Unfortunately, you can’t take a zombie’s face to an oven plate or smack them against a railing as these Yakuza-style context-sensitive moves were taken out of Dead Souls. At least you can still grab objects in the environment like oil drums and bicycles and use them as weapons.
It also wouldn’t be a good zombie game without some kind of weapon upgrade/modding system. As an additional incentive to kill every zombie you come across, the undead will occasionally drop the loot needed for modding. While it doesn’t have the creative DIY depth of Dead Rising, it is fun to work with a socially challenged weapons merchant who can be compensated with collectable figurines.
It’s all this collecting that made Yakuza 4 one of those action games where you can play for over a hundred hours, and this applies to Dead Souls. That’s if you have any interest in the side missions and the myriad mini-games; if you played Yakuza 4 you’ll recognize many of the same sports and card games, and both reward you for eating every dish in the restaurants. Thankfully some of the familiar optional gameplay has been modified to be relevant to the zombie presence. Many citizens will have specific problems or errands related to the outbreak and you’re always rewarded with experience (and the occasional special item). There’s also a lady in a café who has special zombie combat missions, such as getting 100 headshots. Overall these make for some fine stat-building deviations from the main story.
I would certainly recommend improving the characters’ stats since some of the combat settings of Dead Souls—like past Yakuza games—are not camera friendly. With urban settings comes indoor environments and it’s often been a challenge to manage the camera during difficult boss fights. I get through the boss fights the same way I have done in the past: boost my stats and stock up on health drinks. It should be noted that stats do carry over to each playable character as you progress through the game.
Sega has certainly gotten a lot of mileage out of Kamurocho. Its walkable urban charm, neon ambiance, and architectural details make it easy to revisit, having appeared in three PlayStation 3 games. Further asserting that this Dead Souls isn’t a throwaway expansion, Sega did a good job of making the zombie-infested sections of the city appear fittingly trashed and ruined. I also appreciated how the outbreak zone progressively takes over the map as you travel through the story.
Music has never been the series’ strong suit unless you’re a fan of guitar-driven SNK fighting game music, which is often heard during the Dead Souls’ exploration and zombie killing modes. I don’t even know how you’d classify Goro Majima’s battle theme, but I can tell you it’s unbearable after the fifth loop.
Not being fluent in Japanese, I can’t vouch for the quality of the voice acting, but not having an English dialogue option does save us the grief of hearing the kind of embarrassing voice work that was attempted in the original Yakuza.
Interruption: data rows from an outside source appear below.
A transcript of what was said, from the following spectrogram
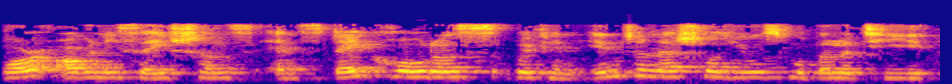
for organizations and stakeholders within international youth mobility,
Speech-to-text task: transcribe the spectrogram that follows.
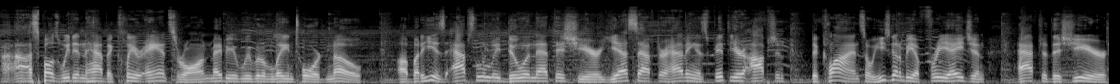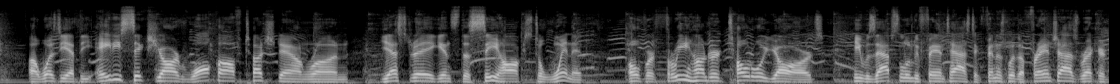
I suppose we didn't have a clear answer on. Maybe we would have leaned toward no. Uh, but he is absolutely doing that this year. Yes, after having his fifth year option decline. So he's going to be a free agent after this year. Uh, was he at the 86 yard walk off touchdown run yesterday against the Seahawks to win it? Over 300 total yards. He was absolutely fantastic. Finished with a franchise record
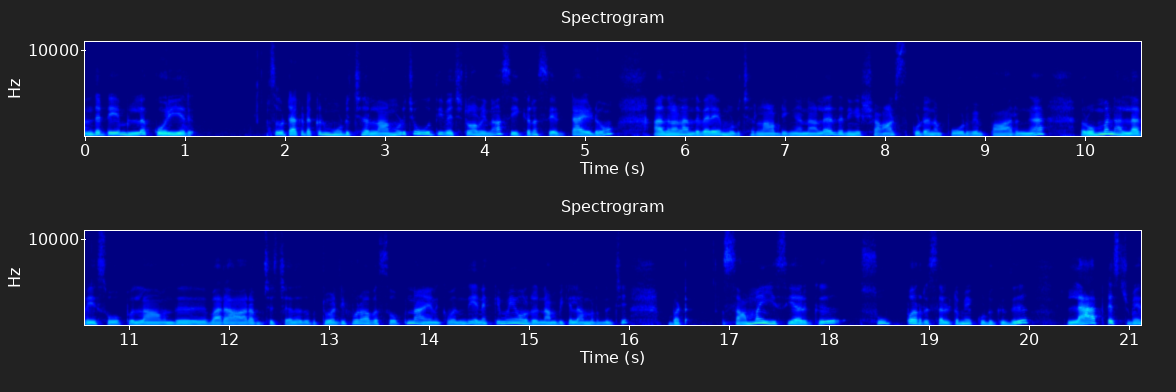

In conversations between gangsters, there’s the usual gruff and intense banter that’s also found in the other Yakuza games.
Conceptually, the Yakuza series might appear to have “jumped the shark,” but Sega has designed the game well enough and with such enthusiasm that you can’t help but be impressed. These Japanese mobsters treat the outbreak with the same seriousness as any encroaching business rival. The recycled setting and level design might’ve run its course after this game, but that’ll be something that the next installment will have to worry about. For now, the unlikely Yakuza series satisfies the need to kill lots of zombies while still retaining the franchises’ collectible-intensive depth.